With the new year only days away, most people will be making their lists of upcoming resolutions and changes that they want to make going forward. If you’ve had some trouble with your finances in the past, then “save more money” is likely to be one of the things that you want to do as we head into 2020. However, we all know that saving cash can be tougher than it seems.
Fortunately for those who struggle with their finances, there are a few ways that you can boost your chances of saving more in 2020 and reaching your short-term or long-term goals. Here are our top simple tips for streamlined saving in the year ahead.
Follow A Budget
First things first, the most important thing you can do if you want to get your savings on track, is follow a budget. Budgeting might seem like something that restricts your spending at first. However, the truth is that it actually gives you the power to see what’s really happening with your money each month.
Additionally, creating a budget is much simpler than it seems. To get started, all you need to do is create a list of your recurring monthly expenses, as well as some of your expenses that appear every now and again throughout the year.
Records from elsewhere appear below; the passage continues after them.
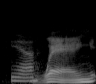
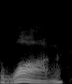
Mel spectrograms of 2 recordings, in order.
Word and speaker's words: Wang: And also, there are many skaters who, for example, Luke Wang, who pronounces it Wang instead of what it should be pronounced as, which is Wong.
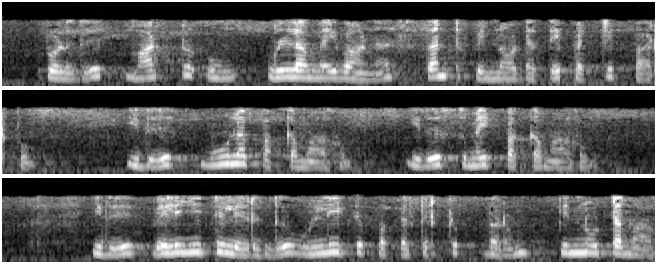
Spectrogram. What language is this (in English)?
Tamil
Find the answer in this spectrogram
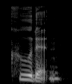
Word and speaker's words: couldn't: la forma contraída cruden para pronunciar la forma contraída ponemos una y entre la d y la n pero mucha atención la pronunciamos muy suave y la de la pronunciamos similar a una eres suave cruden la t se escucha muy suave prácticamente no se escucha cruden ya aprendimos cómo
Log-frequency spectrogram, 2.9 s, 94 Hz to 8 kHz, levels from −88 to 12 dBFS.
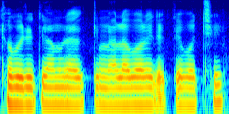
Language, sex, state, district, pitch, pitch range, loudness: Bengali, male, West Bengal, Cooch Behar, 130 Hz, 130-135 Hz, -17 LUFS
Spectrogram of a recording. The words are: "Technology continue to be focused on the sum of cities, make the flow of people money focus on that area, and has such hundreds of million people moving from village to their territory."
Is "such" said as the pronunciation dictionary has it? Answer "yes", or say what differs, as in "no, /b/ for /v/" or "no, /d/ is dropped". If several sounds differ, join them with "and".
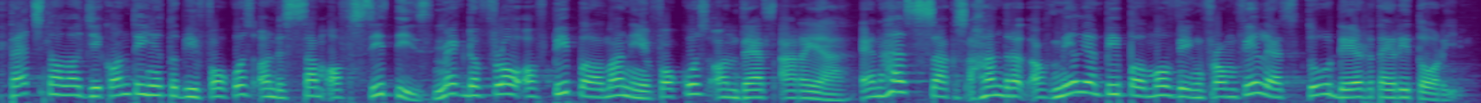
no, /s/ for /tʃ/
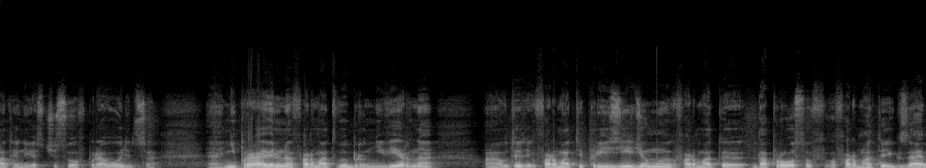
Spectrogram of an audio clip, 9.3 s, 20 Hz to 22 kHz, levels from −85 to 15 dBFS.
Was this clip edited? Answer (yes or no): no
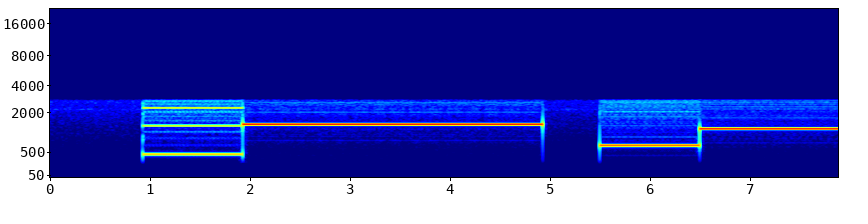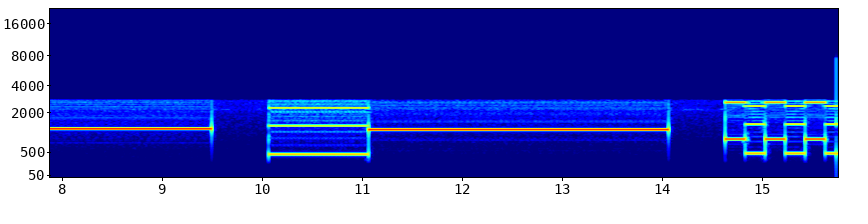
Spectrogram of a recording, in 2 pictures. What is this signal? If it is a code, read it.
Two-tone page, heard as a one-second tone, then a three-second tone, about 460 then 1430 Hz, about 690 then 1250 Hz, about 460 then 1220 Hz. It is heard from 0.9 to 14.1 s.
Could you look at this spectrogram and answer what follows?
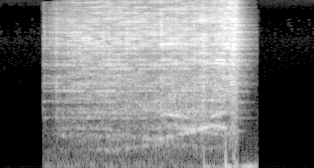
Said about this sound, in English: And how about a slashing or cutting sound for the slashes?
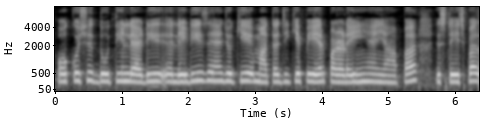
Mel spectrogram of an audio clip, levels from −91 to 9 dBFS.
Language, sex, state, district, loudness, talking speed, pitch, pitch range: Hindi, female, Chhattisgarh, Rajnandgaon, -14 LUFS, 180 wpm, 240 Hz, 230-250 Hz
If you don’t have enough money left over for savings after you’ve considered all your regular costs, look for ways to trim back.
Understand the Difference Between Needs and Wants
To most people, this seems like a pretty basic tip. You know that a caramel latte is a want and food is a need. However, sometimes the lines can blur. For instance, you might tell yourself that you don’t really need a loan for a new car if you can afford to buy a cheap motor with the money that’s in your emergency savings account.
However, sometimes, taking on credit can be a better idea, because it means that you can manage the cost of a large expense over a long period of time, and keep your emergency savings too. Plus, it sometimes helps to spend more on an item that you’re going to need to last for a long period of time. Think carefully about what wants and needs actually mean.
Put Your Effort on Autopilot
If you often struggle with things like willpower or impulse buying, then you can make budgeting in 2020 a lot easier by taking the chances of a mistake out of your hands. For instance, we’re all tempted to spend the extra money that we see in our bank accounts after we’re finished paying for bills and regular expenses. However, that often means that you don’t put the cash that you wanted to save into your savings account.
To prevent this from happening, figure out how much you want to save each month, and set up a recurring payment to your savings account from your checking account. Most banks will allow you to do this. That will automate your savings and make it less likely that you’ll spend what you really wanted to save.
Budget for Fun
Budgeting isn’t just about cutting out all the fun in your life, so you have more money for things like bills and savings. While it’s true that you will need to make some compromises in where you spend your money, you shouldn’t be cutting all of the exciting things out of your financial plan. If you don’t budget for fun things every now and again, then you have more of a chance that you’ll end up as a frustrated and unhappy budgeter.
Additionally, people who don’t budget for fun are less likely to stick to their budget, because their frustration will end up pushing them off the wagon. Give yourself a little bit of leeway based on what you know you can afford.
Finally, adjustments will need to be made as you go with your budget. Lots of people think that budgets are set in stone and need to be adhered to at all costs. However, the truth is that your life will change regularly, and your budget will need to change with it. Don’t be afraid to come back to your budget from time to time and make updates based on what you learn.
You might find that your original expectations were unrealistic, and you need to give yourself some more money to spend on the things that you enjoy. That’s fine – just make sure you have a plan.
Andrea Schmidt is a staff writer for Wealthy Turtle. She’s a stay at home mom who loves to write about paying down her family’s debt, living on a budget, and exploring new side hustles to earn extra money.